When the first elections for the House of Assembly were held it was very appropriate that he should stand for his native district—York. The people of the colony, and of the York constituency in particular, were so pleased with him that he was elected to the pioneer Assembly by a great majority. He assisted as much as a private member could in the reorganisation of the colony's affairs for two years, and in 1892, when Sir George Shenton resigned the portfolio of Colonial Secretary in order to qualify for the Presidency of the Legislative Council, Mr. Parker was appointed to the vacant office and to lead the Upper House. Mr. Parker resigned his seat in the Assembly, and was nominated a member of the Council. For the two succeeding years he successfully performed all the duties appertaining to the Colonial Secretaryship. In 1894 he represented the Government at a Postal Conference in New Zealand.

The Constitution Act provided that the Legislative Council should be wholly elective when the population of Western Australia reckoned 60,000 persons. In 1894 this total was reached, and a redistribution of seats took place. The Hon. S.H. Parker was elected for Perth. At the end of the same year Mr. Parker resigned his portfolio after rendering valuable assistance to the colony and his particular department. Since that date he has remained a private member.

In one way and another Mr. Parker has materially assisted in the making of wise laws for the proper government of Western Australia. Among the measures which he as a private member personally introduced, and which became law, is the Married Woman's Property Act. This measure is similar to the English Act, and sets out the rights and claims of married women to retain property. He also carried a bill through Parliament abolishing primogenitory succession, and placing real property left by a deceased on the same lines as personal property. The Companies Act, which safeguards the public interested in companies, was also introduced to the legislature by Mr. Parker. Both as a private member and a member of the Government he has helped considerably in the drafting and amendment of bills. While a member of the Forrest Cabinet Mr. Parker acted as Attorney-General when Mr. S. Burt was absent from Perth through ill-health.

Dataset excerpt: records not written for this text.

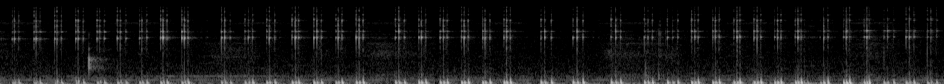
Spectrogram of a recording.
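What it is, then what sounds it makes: Empty glass jar with metal lid. A small, empty, hollow clear glass jar with a gold metal screw lid is held close and tapped quickly with fingertips and short nails on both the glass body and the lid. About forty short taps come in an uneven, rapid rhythm, each a dull low thud topped with bright, clicky ticks that die away almost instantly.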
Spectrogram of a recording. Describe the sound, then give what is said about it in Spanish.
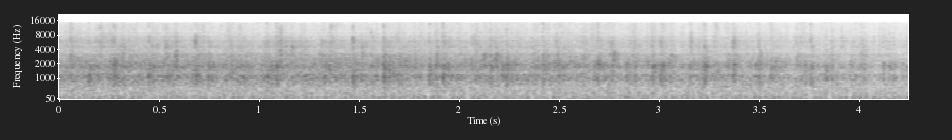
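An audience at a Spanish-language church service claps for the Lord in a dense, steady burst of applause that holds at an even, fairly loud level for several seconds, crackling with many overlapping hands and no voices. “Dale un aplauso al Señor por esa gracia, por esa bendición.”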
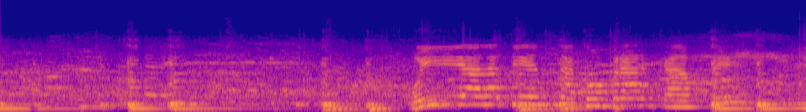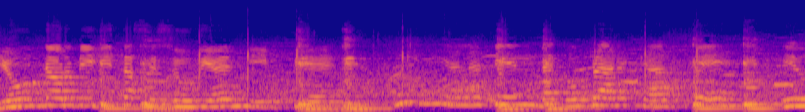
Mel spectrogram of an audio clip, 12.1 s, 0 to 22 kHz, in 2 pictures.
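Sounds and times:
acoustic guitar strumming: 0:00.0 - 0:12.0
crowd voices: 0:00.0 - 0:12.0.

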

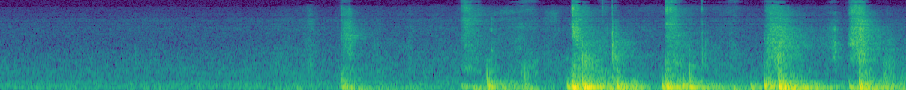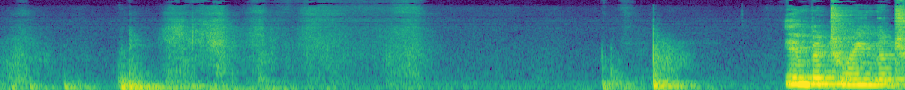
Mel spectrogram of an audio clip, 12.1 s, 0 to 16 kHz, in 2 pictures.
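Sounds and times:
soft footsteps on stage floor: 0:02.2 - 0:08.2.

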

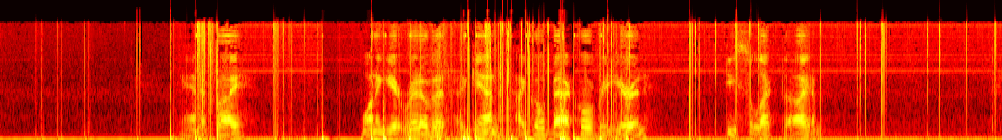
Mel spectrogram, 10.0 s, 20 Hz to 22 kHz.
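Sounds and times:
electrical mains hum: 0:00.0 - 0:10.0
sharp clicks: 0:00.3 - 0:10.0.

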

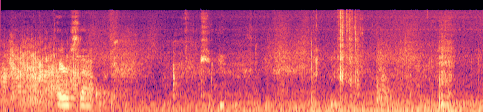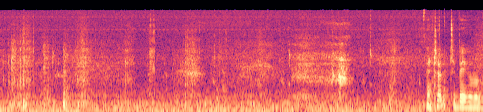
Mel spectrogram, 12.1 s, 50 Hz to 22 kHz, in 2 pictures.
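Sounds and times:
cookie crunching while chewed: 0:04.0 - 0:04.6, 0:05.4 - 0:09.8.

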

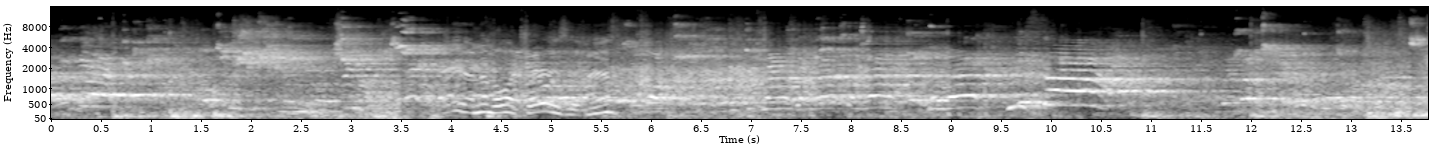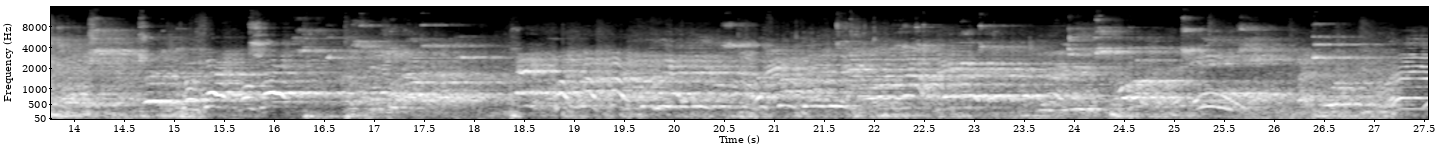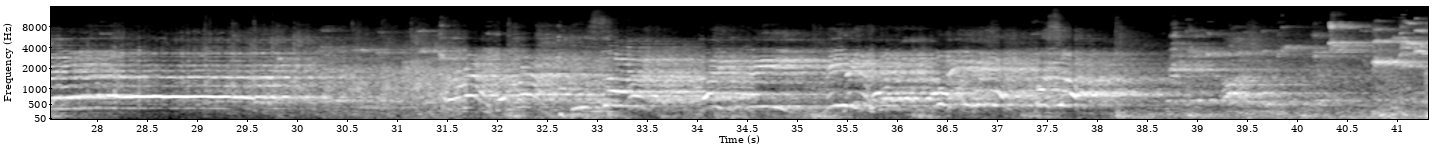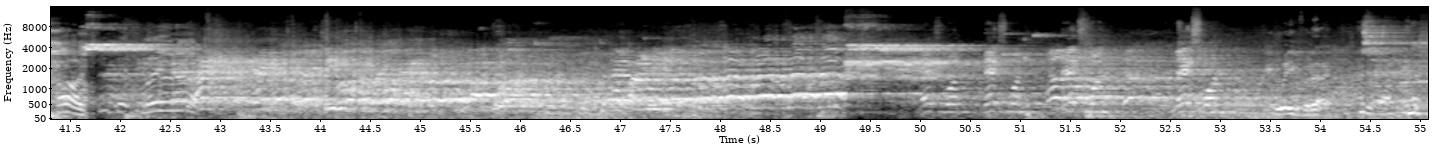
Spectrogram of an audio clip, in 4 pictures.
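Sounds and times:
players' voices and calls: 0:00.0 - 0:55.0
basketball bouncing on court: 0:00.6 - 0:02.1, 0:10.8 - 0:14.0, 0:38.2 - 0:39.2.

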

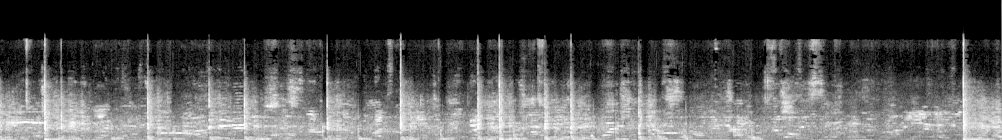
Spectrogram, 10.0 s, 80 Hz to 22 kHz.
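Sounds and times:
firework bang: 0:09.6 - 0:10.0.

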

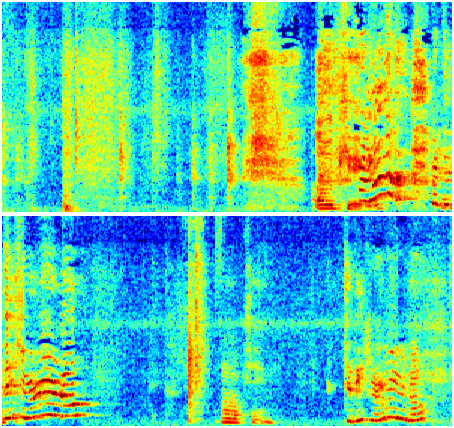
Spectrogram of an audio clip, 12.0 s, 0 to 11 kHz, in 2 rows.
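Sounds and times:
woman laughing breathily: 0:04.9 - 0:05.8.

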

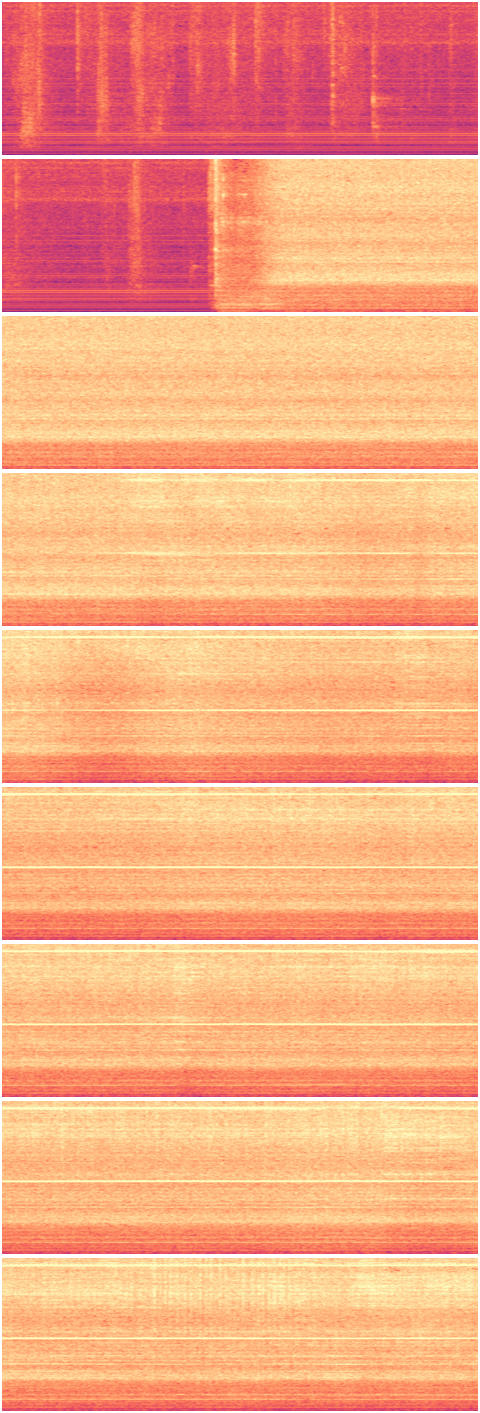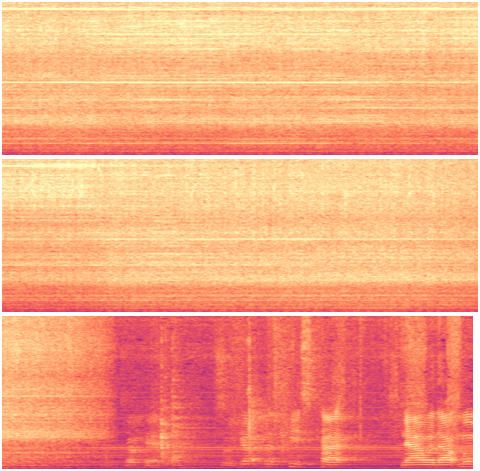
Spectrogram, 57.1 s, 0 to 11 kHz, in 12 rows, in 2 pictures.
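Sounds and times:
table saw cutting wood: 0:06.8 - 0:53.5.

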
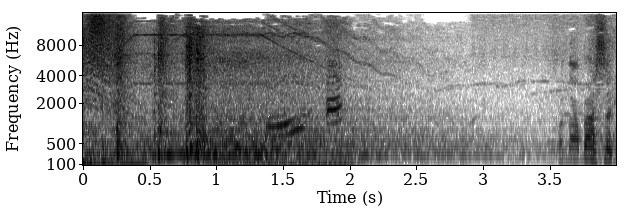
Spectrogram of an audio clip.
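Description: A live pagodão band plays the final hit of a song, which rings out, and the low bass and drums stop about two seconds in. A high falling sweep fades away in the tail, and a man's voice starts on the microphone near the end.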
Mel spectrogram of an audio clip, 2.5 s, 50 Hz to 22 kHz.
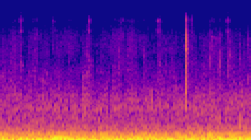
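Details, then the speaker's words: Vauxhall Omega V6 estate, getting a new timing belt: low, even rumble with a faint light regular tick like a metronome at idle; silky smooth, normal idle. "no tell you that V6 engine is silky smooth when it's idling you can hear it just ticking away gently like a metronome"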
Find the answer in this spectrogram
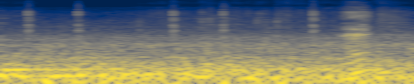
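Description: Car driving along a road, heard from inside the cabin: a steady low rumble of engine and tyre noise.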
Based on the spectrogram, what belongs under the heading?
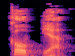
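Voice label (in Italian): "coppia", vocabolario dialettale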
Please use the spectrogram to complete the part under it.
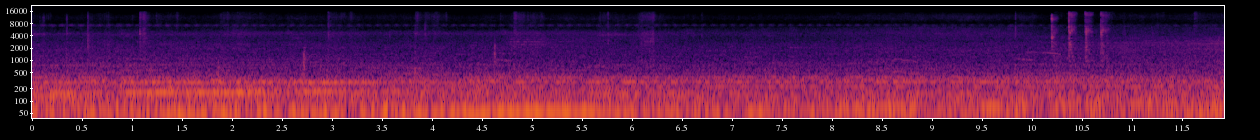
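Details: Low outdoor rumble like distant traffic, with faint scattered clicks and no clear animal call.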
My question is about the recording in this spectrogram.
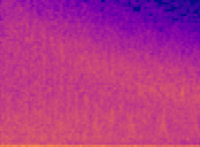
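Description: A dense wash of hiss over a deep low rumble, a noise sound effect in an electronic mix, slowly dying away as its higher part fades.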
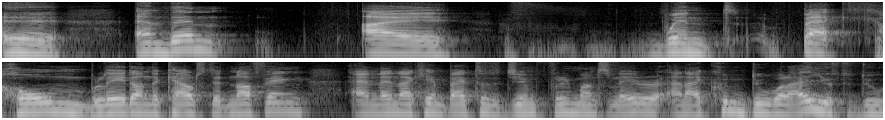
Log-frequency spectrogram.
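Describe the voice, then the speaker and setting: Speaking very slowly with long, frequent pauses, a man uses a fairly high pitch and fairly even intonation. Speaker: entrepreneur. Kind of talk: casual chat.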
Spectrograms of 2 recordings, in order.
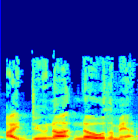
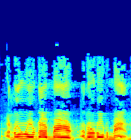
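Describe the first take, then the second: First: Said in the usual way. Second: Loud, very high-pitched hillbilly; hillbilly accent. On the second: Acted. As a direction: blurt the denial in a comic hillbilly voice. Hillbilly voice repeated for comedy.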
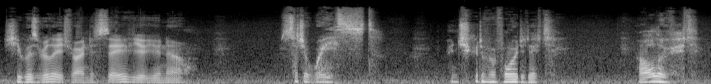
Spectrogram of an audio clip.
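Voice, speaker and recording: A man's voice: lowish voice, level tone, unhurried, gravelly, bright, forceful tone, a little hiss or hum, heavily acted. A man playing a vengeful, unhinged vampire villain with a taunting, mock-polite menace in an audio drama. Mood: menacing mock regret. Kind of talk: dramatic audio fiction acting.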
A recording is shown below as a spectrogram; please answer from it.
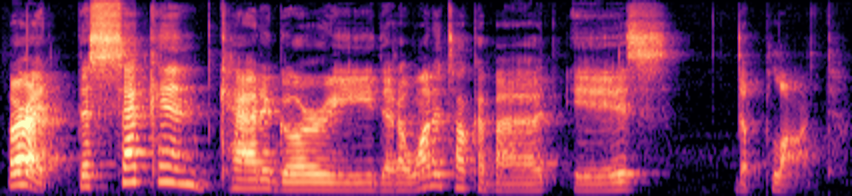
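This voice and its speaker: A man's voice: on the high side, expressive, measured pace, bright, forceful tone, reverberant. A man from the Philippines with a Filipino accent, giving a casual spoken movie review with lots of fillers and self-corrections. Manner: rambling, many fillers, laughs at own slips.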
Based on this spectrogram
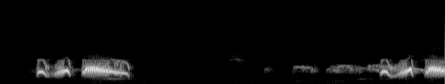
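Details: Spotted dove 'thúc bổi' coo intended to set other doves cooing: one complete phrase of a rising double note and a long falling hoot, a pause with soft murmurs, then the next phrase begins.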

To the new and rapidly expanding mining industry Mr. Parker has rendered some assistance. He has invested capital in mines and is a director of the London and Perth Exploration Company, Limited. He is also a local director of the noted firm of Dalgety and Company, and the Mutual Life Assurance Society. On July 27, 1872, Mr. Parker married Amey Katherine, daughter of the late Hon. George Walpole Leake, Q.C., M.L.C. His residence is "Karrakatta Mea," in St. George's Terrace, Perth.

Soon after the granting of autonomy to Western Australia the colony expanded beyond all anticipation, Every industry has since found a new life, and population has more than trebled itself. For his services in securing this boon Mr. Parker will long be remembered. He has given Western Australia of his best talents. Should long life be granted him much useful work may yet be confidently expected from him. With his faculty for hard work, and making the best of all past experience: he is admirably suited to assist in guiding the destinies of this young colony.

[In May, 1897, Mr. Parker resigned his seat in the Legislative Council in order to contest the Perth electorate in the Legislative Assembly. He was defeated by a narrow majority.—Ed.]